Recent years have witnessed significant advancements in cross-chain technology. However, the field faces two pressing challenges when it comes to security and privacy. Hacks on cross-chain bridges have led to monetary losses of around 3 billion USD, highlighting flaws in security models governing interoperability mechanisms (IMs) and the ineffectiveness of incident response frameworks. Additionally, the exploration of privacy within cross-chain scenarios remains relatively unexplored. Hackers benefit from extensive privacy, whereas users and bridge operators experience restricted privacy, thereby broadening the potential attack surface for adversaries.
In this paper, we present the most comprehensive study to date on the security and privacy of blockchain interoperability. Our study employs a rigorous systematic literature review, yielding a corpus of 178 relevant documents, including 58 academic papers and 120 gray literature documents, out of a pool of 531. We systematically categorize 56 interoperability solutions based on a newly created taxonomy focusing on security and privacy considerations. Our dataset, comprising academic research, disclosures from bug bounty programs, and audit reports, exposes 45 cross-chain vulnerabilities, 25 theoretical attacks, and 88 mitigation strategies. Leveraging this data, we analyze 14 notable bridge hacks accounting for over USD 2.9 billion in losses, mapping them to the identified vulnerabilities.Â

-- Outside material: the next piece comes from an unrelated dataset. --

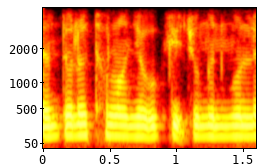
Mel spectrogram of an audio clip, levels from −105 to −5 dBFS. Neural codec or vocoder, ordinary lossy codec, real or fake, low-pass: none; Opus, 32 kbps; real; 3.6 kHz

Our findings reveal that a substantial portion (65.8\%) of stolen funds originates from projects secured by permissioned intermediary networks with unsecured cryptographic key operations. Regarding privacy, we demonstrate that achieving unlinkability in cross-chain transactions is contingent on the underlying ledgers providing some form of confidentiality.Â
In conclusion, our study offers critical insights into the challenges and vulnerabilities within the realm of cross-chain interoperability. We pinpoint promising directions for future research that can guide both industry practitioners and academics toward substantial advancements in this field. Our work underscores the urgency of enhancing security and privacy measures in cross-chain technology to mitigate the substantial financial risks associated with bridge hacks and to foster user trust in the blockchain ecosystem.